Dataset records
▶
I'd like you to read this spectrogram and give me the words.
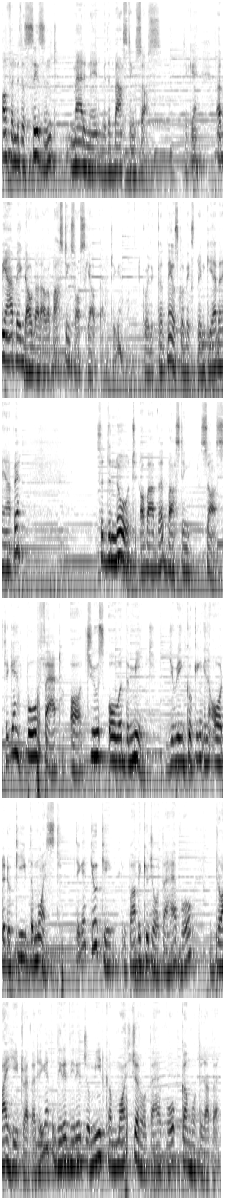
often with a seasoned marinade with a basting sauce ठीक है अब यहाँ पे एक डाउट आ रहा होगा बास्टिंग सॉस क्या होता है ठीक है कोई दिक्कत नहीं, उसको भी एक्सप्लेन किया है मैंने यहाँ पे। So the note about the basting sauce ठीक है? पो फैट और juice over the meat during cooking in order to keep the moist ठीक है? क्योंकि बाबिक्यू जो होता है वो ड्राई हीट रहता है, ठीक है? तो धीरे धीरे जो मीट का मॉइस्चर होता है वो कम होता जाता है।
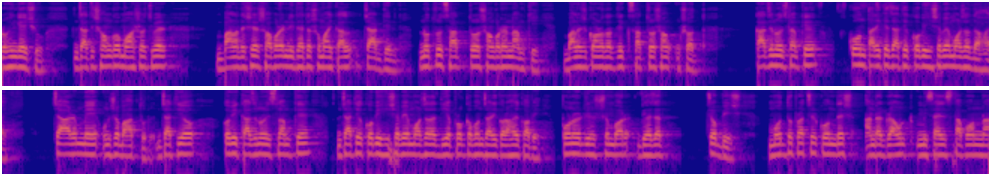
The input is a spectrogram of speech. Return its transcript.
রোহিঙ্গা ইস্যু। জাতিসংঘ মহাসচিবের বাংলাদেশের সফরের নির্ধারিত সময়কাল চার দিন। নতুন ছাত্র সংগঠনের নাম কি? বাংলাদেশ গণতান্ত্রিক ছাত্র সংসদ। কাজী নজরুল ইসলামকে কোন তারিখে জাতীয় কবি হিসেবে মর্যাদা দেওয়া হয়? চার মে উনিশশো বাহাত্তর। জাতীয় কবি কাজী নজরুল ইসলামকে জাতীয় কবি হিসেবে মর্যাদা দিয়ে প্রজ্ঞাপন জারি করা হয় কবে? পনেরোই ডিসেম্বর দুই হাজার চব্বিশ। মধ্যপ্রাচ্যের কোন দেশ আন্ডারগ্রাউন্ড মিসাইল স্থাপনা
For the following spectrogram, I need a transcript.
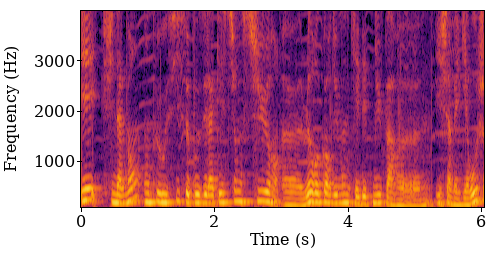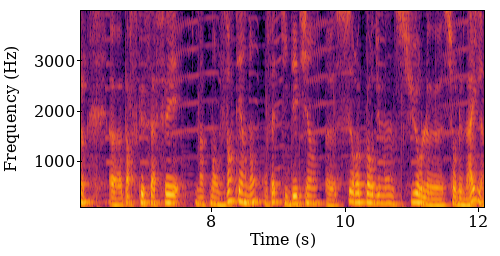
Et finalement on peut aussi se poser la question sur le record du monde qui est détenu par Hicham El parce que ça fait maintenant 21 ans en fait qu'il détient ce record du monde sur le, sur le mile.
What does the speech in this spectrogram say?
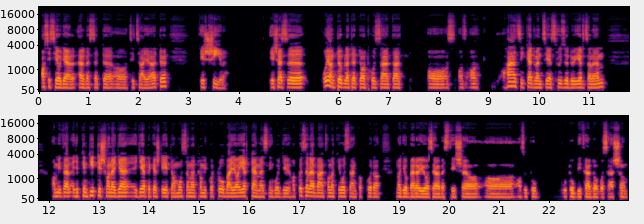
azt hiszi, hogy el, elveszette a cicáját, és sír. És ez olyan többletet ad hozzá, tehát az, az, a a házi kedvencéhez fűződő érzelem, amivel egyébként itt is van egy, egy érdekes déta a mozzanat, amikor próbálja értelmezni, hogy ha közelebb állt valaki hozzánk, akkor a nagyobb erejű az elvesztése a, a, az utóbb, utóbbi feldolgozása,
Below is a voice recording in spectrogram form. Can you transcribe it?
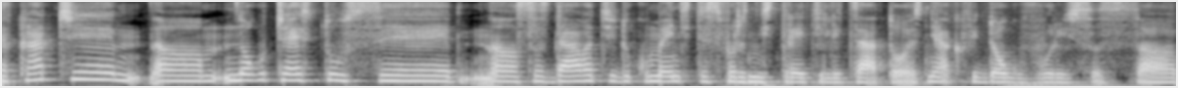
Така че а, много често се а, създават и документите свързани с трети лица, т.е. някакви договори с а,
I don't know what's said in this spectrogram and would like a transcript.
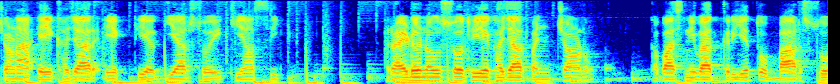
ચણા એક હજાર એકથી અગિયારસો એક્યાસી, રાયડો નવસોથી એક હજાર પંચાણું, કપાસની વાત કરીએ તો બારસો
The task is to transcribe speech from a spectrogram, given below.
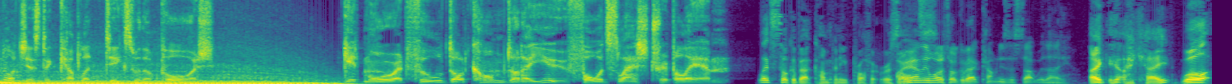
Not just a couple of dicks with a Porsche. Get more at fool.com.au forward slash triple M. Let's talk about company profit results. I only want to talk about companies that start with A. Okay, okay. Well,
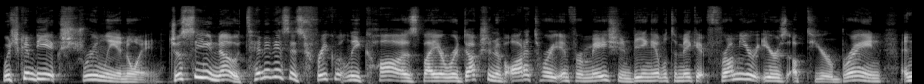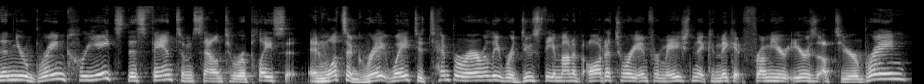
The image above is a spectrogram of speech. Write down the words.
which can be extremely annoying. Just so you know, tinnitus is frequently caused by a reduction of auditory information being able to make it from your ears up to your brain, and then your brain creates this phantom sound to replace it. And what's a great way to temporarily reduce the amount of auditory information that can make it from your ears up to your brain?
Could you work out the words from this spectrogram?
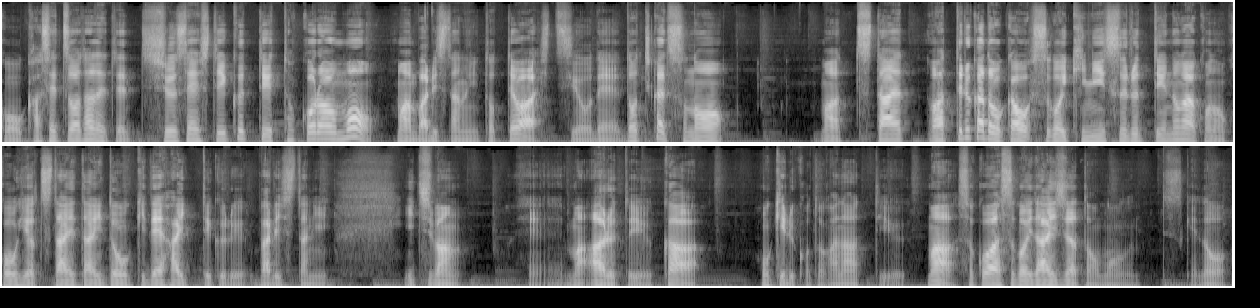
こう仮説を立てて修正していくっていうところも、まあ、バリスタにとっては必要で、どっちかというとその、まあ、伝わってるかどうかをすごい気にするっていうのが、このコーヒーを伝えたい動機で入ってくるバリスタに一番、えーまあ、あるというか、起きることかなっていう。まあ、そこはすごい大事だと思うんですけど、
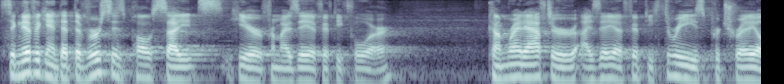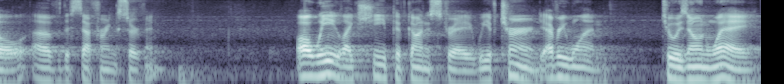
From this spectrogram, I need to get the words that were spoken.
significant that the verses Paul cites here from Isaiah 54 come right after Isaiah 53's portrayal of the suffering servant. All we, like sheep, have gone astray. We have turned, every one, to his own way,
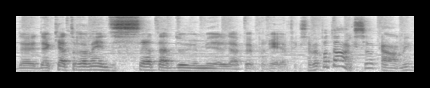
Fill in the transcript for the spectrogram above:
De, de, 97 à 2000 à peu près. Ça fait pas tant que ça quand même.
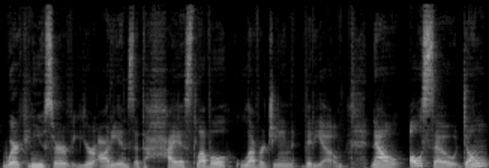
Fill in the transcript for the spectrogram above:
where can you serve your audience at the highest level, leveraging video. Now, also, don't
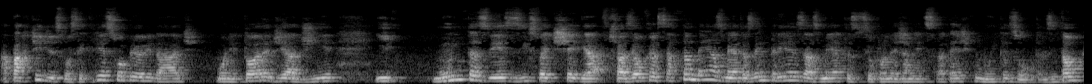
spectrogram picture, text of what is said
a partir disso, você cria sua prioridade, monitora dia a dia e muitas vezes isso vai te chegar, te fazer alcançar também as metas da empresa, as metas do seu planejamento estratégico e muitas outras. Então,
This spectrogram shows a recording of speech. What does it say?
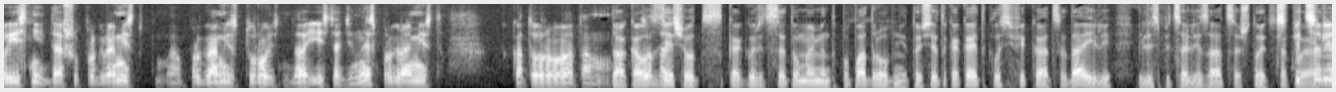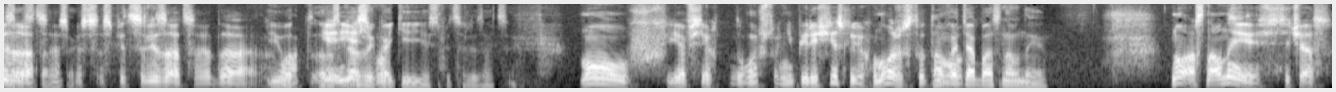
пояснить, да, что программист, э, программисту рознь, да, есть 1С программист, которого там... Так, а задача... вот здесь вот, как говорится, с этого момента поподробнее. То есть это какая-то классификация, да, или, или специализация? Что это такое? Специализация, специализация, да. И вот, вот расскажи, есть, какие есть специализации? Ну, я всех думаю, что не перечислю, их множество. Там ну, вот... хотя бы основные. Ну, основные сейчас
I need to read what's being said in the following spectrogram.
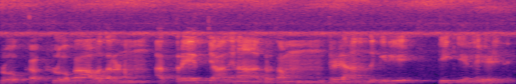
ಶ್ಲೋಕ ಶ್ಲೋಕಾವತರಣಂ ಅತ್ರೇತ್ಯಾದಿನ ಕೃತಂ ಅಂಥೇಳಿ ಆನಂದಗಿರಿ ಟೀಕೆಯಲ್ಲಿ ಹೇಳಿದೆ.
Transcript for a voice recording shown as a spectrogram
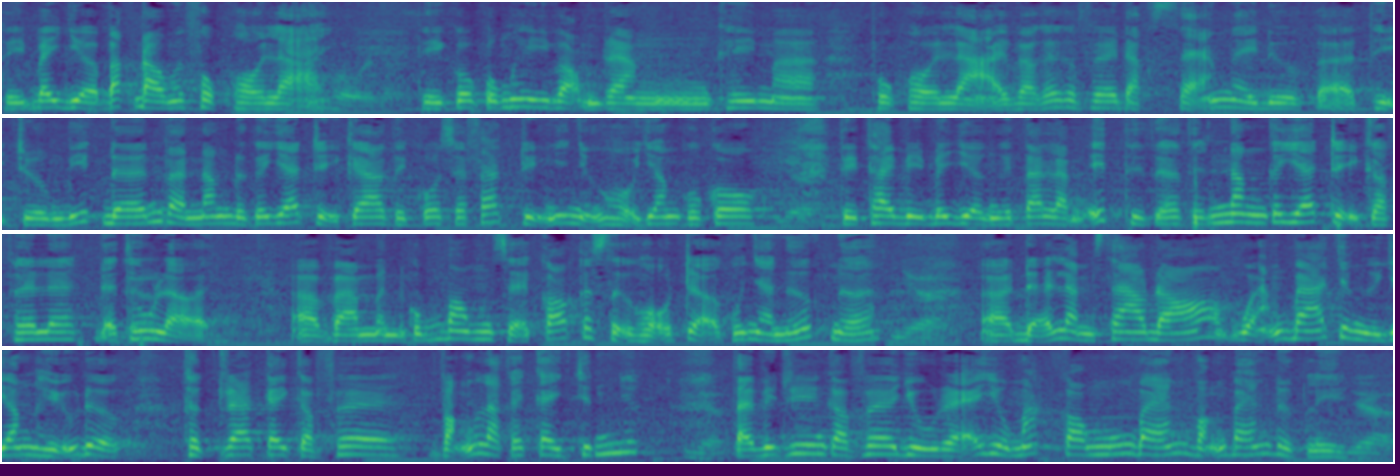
thì bây giờ bắt đầu mới phục hồi lại Phục hồi lại. thì cô cũng hy vọng rằng khi mà phục hồi lại và cái cà phê đặc sản này được à, thị trường biết đến và nâng được cái giá trị cao thì cô sẽ phát triển với những hộ dân của cô Dạ. thì thay vì bây giờ người ta làm ít thì ta sẽ nâng cái giá trị cà phê lên để thu lợi à, và mình cũng mong sẽ có cái sự hỗ trợ của nhà nước nữa Dạ. à, để làm sao đó quảng bá cho người dân hiểu được thực ra cây cà phê vẫn là cái cây chính nhất Dạ. tại vì riêng cà phê dù rẻ dù mắc con muốn bán vẫn bán được liền Dạ.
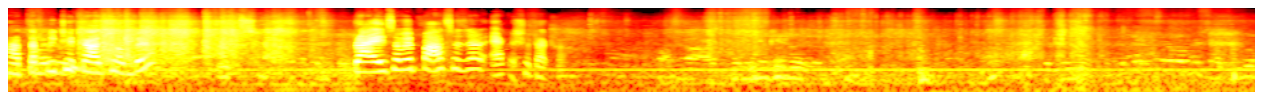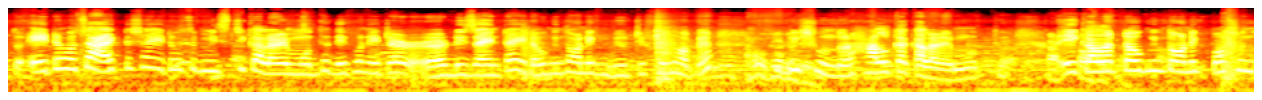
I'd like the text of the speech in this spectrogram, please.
হাতা পিঠে কাজ হবে। আচ্ছা। প্রাইস হবে পাঁচ হাজার একশো টাকা। তো এইটা হচ্ছে আরেকটা শাড়ি এটা হচ্ছে মিষ্টি কালারের মধ্যে। দেখুন এটার ডিজাইনটা এটাও কিন্তু অনেক বিউটিফুল হবে। খুবই সুন্দর হালকা কালারের মধ্যে। আর এই কালারটাও কিন্তু অনেক পছন্দ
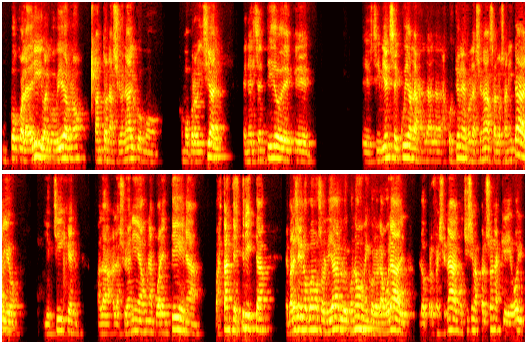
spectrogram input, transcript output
un poco a la deriva el gobierno, tanto nacional como, como provincial, en el sentido de que eh, si bien se cuidan las cuestiones relacionadas a lo sanitario y exigen a la, a la, ciudadanía una cuarentena bastante estricta, me parece que no podemos olvidar lo económico, lo laboral, lo profesional, muchísimas personas que hoy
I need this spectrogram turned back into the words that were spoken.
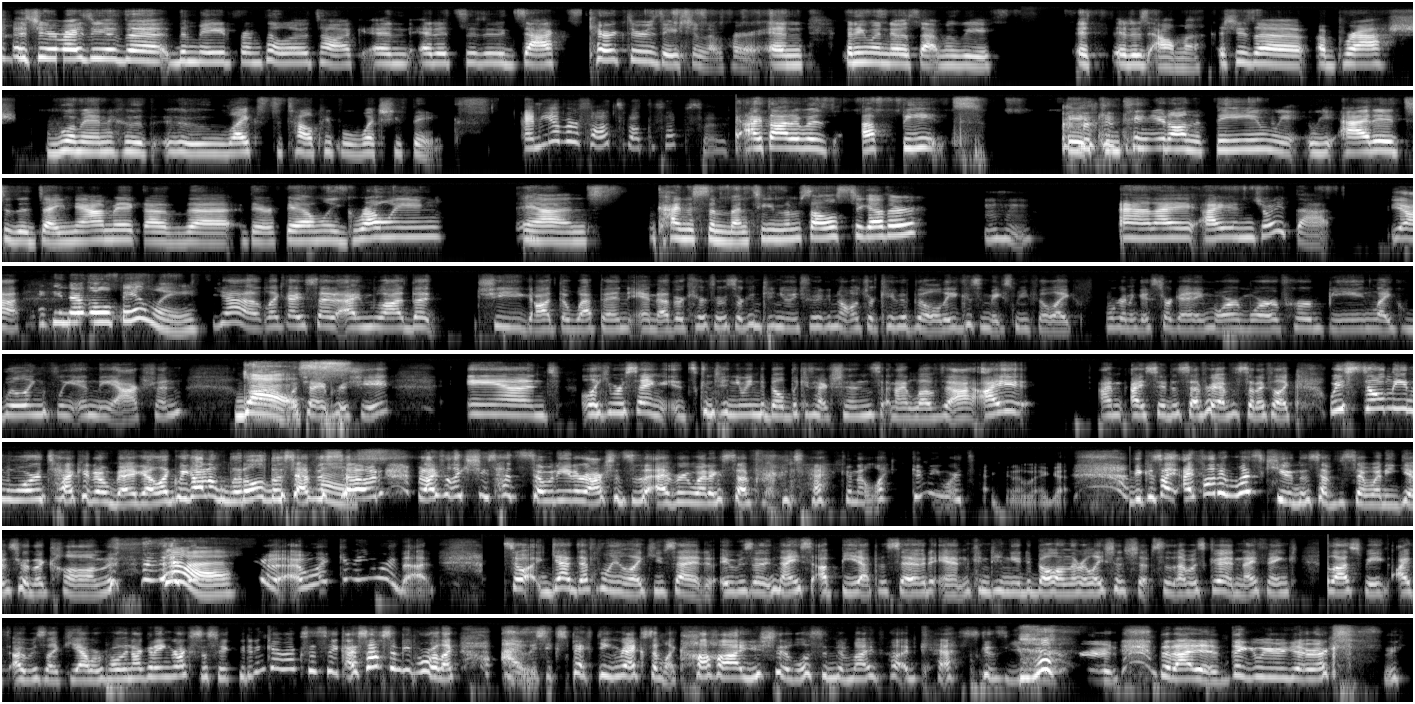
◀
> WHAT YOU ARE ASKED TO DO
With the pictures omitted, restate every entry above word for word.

> EXERCISE OUTPUT
I'd like you to read this spectrogram and give me the words.
often with a seasoned marinade with a basting sauce ठीक है अब यहाँ पे एक डाउट आ रहा होगा बास्टिंग सॉस क्या होता है ठीक है कोई दिक्कत नहीं, उसको भी एक्सप्लेन किया है मैंने यहाँ पे। So the note about the basting sauce ठीक है? पो फैट और juice over the meat during cooking in order to keep the moist ठीक है? क्योंकि बाबिक्यू जो होता है वो ड्राई हीट रहता है, ठीक है? तो धीरे धीरे जो मीट का मॉइस्चर होता है वो कम होता जाता है।
The input is a spectrogram of speech. Return its transcript.
রোহিঙ্গা ইস্যু। জাতিসংঘ মহাসচিবের বাংলাদেশের সফরের নির্ধারিত সময়কাল চার দিন। নতুন ছাত্র সংগঠনের নাম কি? বাংলাদেশ গণতান্ত্রিক ছাত্র সংসদ। কাজী নজরুল ইসলামকে কোন তারিখে জাতীয় কবি হিসেবে মর্যাদা দেওয়া হয়? চার মে উনিশশো বাহাত্তর। জাতীয় কবি কাজী নজরুল ইসলামকে জাতীয় কবি হিসেবে মর্যাদা দিয়ে প্রজ্ঞাপন জারি করা হয় কবে? পনেরোই ডিসেম্বর দুই হাজার চব্বিশ। মধ্যপ্রাচ্যের কোন দেশ আন্ডারগ্রাউন্ড মিসাইল স্থাপনা
For the following spectrogram, I need a transcript.
Et finalement on peut aussi se poser la question sur le record du monde qui est détenu par Hicham El parce que ça fait maintenant 21 ans en fait qu'il détient ce record du monde sur le, sur le mile.
What does the speech in this spectrogram say?
azt hiszi, hogy el, elveszette a cicáját, és sír. És ez olyan többletet ad hozzá, tehát az, az, a a házi kedvencéhez fűződő érzelem, amivel egyébként itt is van egy, egy érdekes déta a mozzanat, amikor próbálja értelmezni, hogy ha közelebb állt valaki hozzánk, akkor a nagyobb erejű az elvesztése a, a, az utóbb, utóbbi feldolgozása,
Below is a voice recording in spectrogram form. Can you transcribe it?
Така че а, много често се а, създават и документите свързани с трети лица, т.е. някакви договори с а,
I don't know what's said in this spectrogram and would like a transcript.
ચણા એક હજાર એકથી અગિયારસો એક્યાસી, રાયડો નવસોથી એક હજાર પંચાણું, કપાસની વાત કરીએ તો બારસો
The task is to transcribe speech from a spectrogram, given below.
Not just a couple of dicks with a Porsche. Get more at fool.com.au forward slash triple M. Let's talk about company profit results. I only want to talk about companies that start with A. Okay, okay. Well,
The image above is a spectrogram of speech. Write down the words.
which can be extremely annoying. Just so you know, tinnitus is frequently caused by a reduction of auditory information being able to make it from your ears up to your brain, and then your brain creates this phantom sound to replace it. And what's a great way to temporarily reduce the amount of auditory information that can make it from your ears up to your brain?
Could you work out the words from this spectrogram?
こう仮説を立てて修正していくっていうところも、まあ、バリスタにとっては必要で、どっちかというとその、まあ、伝わってるかどうかをすごい気にするっていうのが、このコーヒーを伝えたい動機で入ってくるバリスタに一番、えーまあ、あるというか、起きることかなっていう。まあ、そこはすごい大事だと思うんですけど、
From this spectrogram, I need to get the words that were spoken.
significant that the verses Paul cites here from Isaiah 54 come right after Isaiah 53's portrayal of the suffering servant. All we, like sheep, have gone astray. We have turned, every one, to his own way,
Fill in the transcript for the spectrogram above:
De, de, 97 à 2000 à peu près. Ça fait pas tant que ça quand même.
Fill in the transcript for the spectrogram above:
where can you serve your audience at the highest level, leveraging video. Now, also, don't
spectrogram picture, text of what is said
a partir disso, você cria sua prioridade, monitora dia a dia e muitas vezes isso vai te chegar, te fazer alcançar também as metas da empresa, as metas do seu planejamento estratégico e muitas outras. Então,
This spectrogram shows a recording of speech. What does it say?
пояснить, да, что программист, э, программисту рознь, да, есть 1С программист, которого там... Так, а задача... вот здесь вот, как говорится, с этого момента поподробнее. То есть это какая-то классификация, да, или, или специализация? Что это такое? Специализация, специализация, да. И вот, вот расскажи, есть, какие есть специализации? Ну, я всех думаю, что не перечислю, их множество. Там ну, вот... хотя бы основные. Ну, основные сейчас
I need to read what's being said in the following spectrogram.
ಶ್ಲೋಕ ಶ್ಲೋಕಾವತರಣಂ ಅತ್ರೇತ್ಯಾದಿನ ಕೃತಂ ಅಂಥೇಳಿ ಆನಂದಗಿರಿ ಟೀಕೆಯಲ್ಲಿ ಹೇಳಿದೆ.
Transcript for a voice recording shown as a spectrogram
thì bây giờ bắt đầu mới phục hồi lại Phục hồi lại. thì cô cũng hy vọng rằng khi mà phục hồi lại và cái cà phê đặc sản này được à, thị trường biết đến và nâng được cái giá trị cao thì cô sẽ phát triển với những hộ dân của cô Dạ. thì thay vì bây giờ người ta làm ít thì ta sẽ nâng cái giá trị cà phê lên để thu lợi à, và mình cũng mong sẽ có cái sự hỗ trợ của nhà nước nữa Dạ. à, để làm sao đó quảng bá cho người dân hiểu được thực ra cây cà phê vẫn là cái cây chính nhất Dạ. tại vì riêng cà phê dù rẻ dù mắc con muốn bán vẫn bán được liền Dạ.
I'd like the text of the speech in this spectrogram, please.
হাতা পিঠে কাজ হবে। আচ্ছা। প্রাইস হবে পাঁচ হাজার একশো টাকা। তো এইটা হচ্ছে আরেকটা শাড়ি এটা হচ্ছে মিষ্টি কালারের মধ্যে। দেখুন এটার ডিজাইনটা এটাও কিন্তু অনেক বিউটিফুল হবে। খুবই সুন্দর হালকা কালারের মধ্যে। আর এই কালারটাও কিন্তু অনেক পছন্দ
spectrogram input, transcript output
un poco a la deriva el gobierno, tanto nacional como, como provincial, en el sentido de que eh, si bien se cuidan las cuestiones relacionadas a lo sanitario y exigen a la, a la, ciudadanía una cuarentena bastante estricta, me parece que no podemos olvidar lo económico, lo laboral, lo profesional, muchísimas personas que hoy
I need this spectrogram turned back into the words that were spoken.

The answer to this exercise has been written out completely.